### Activity
Only the lines from the one with "Tell me what" to the end of the data below should be given again, exactly, with both ends included and pictures omitted.

# # #

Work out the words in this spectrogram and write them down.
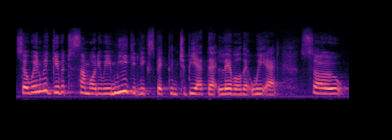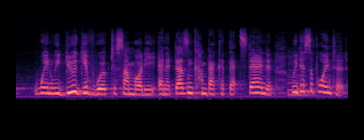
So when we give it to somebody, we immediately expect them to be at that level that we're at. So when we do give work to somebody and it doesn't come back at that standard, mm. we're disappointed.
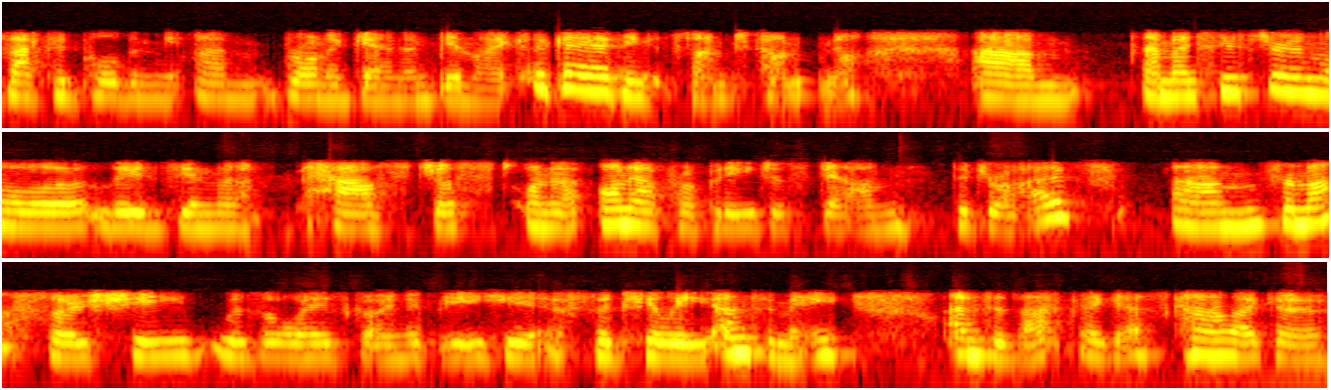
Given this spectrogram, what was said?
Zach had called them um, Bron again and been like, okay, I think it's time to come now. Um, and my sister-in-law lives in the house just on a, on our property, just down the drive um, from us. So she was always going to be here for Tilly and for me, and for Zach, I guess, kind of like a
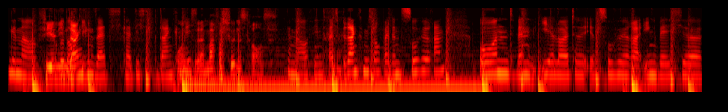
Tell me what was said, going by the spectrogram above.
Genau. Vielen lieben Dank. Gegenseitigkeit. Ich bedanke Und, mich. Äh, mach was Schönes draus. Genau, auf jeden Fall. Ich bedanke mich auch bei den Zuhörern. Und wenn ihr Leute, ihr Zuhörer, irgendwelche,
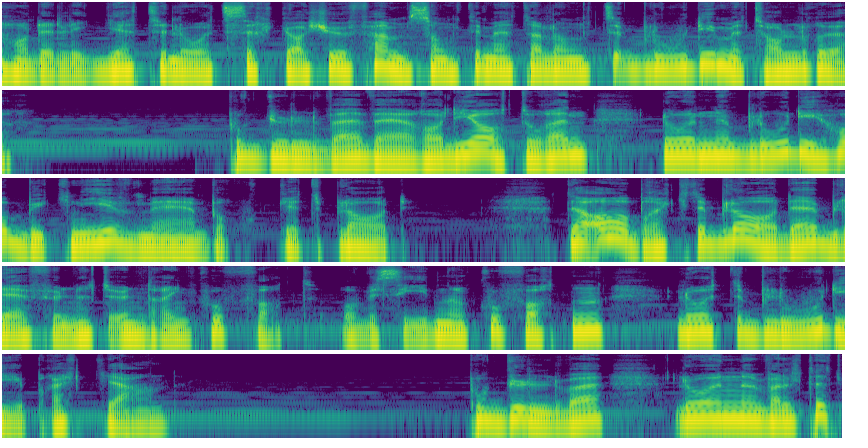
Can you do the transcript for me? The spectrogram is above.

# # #

### Worked solution
Tell me what was said, going by the spectrogram above.
Genau. Vielen lieben Dank. Gegenseitigkeit. Ich bedanke Und, mich. Äh, mach was Schönes draus. Genau, auf jeden Fall. Ich bedanke mich auch bei den Zuhörern. Und wenn ihr Leute, ihr Zuhörer, irgendwelche,
Can you do the transcript for me? The spectrogram is above.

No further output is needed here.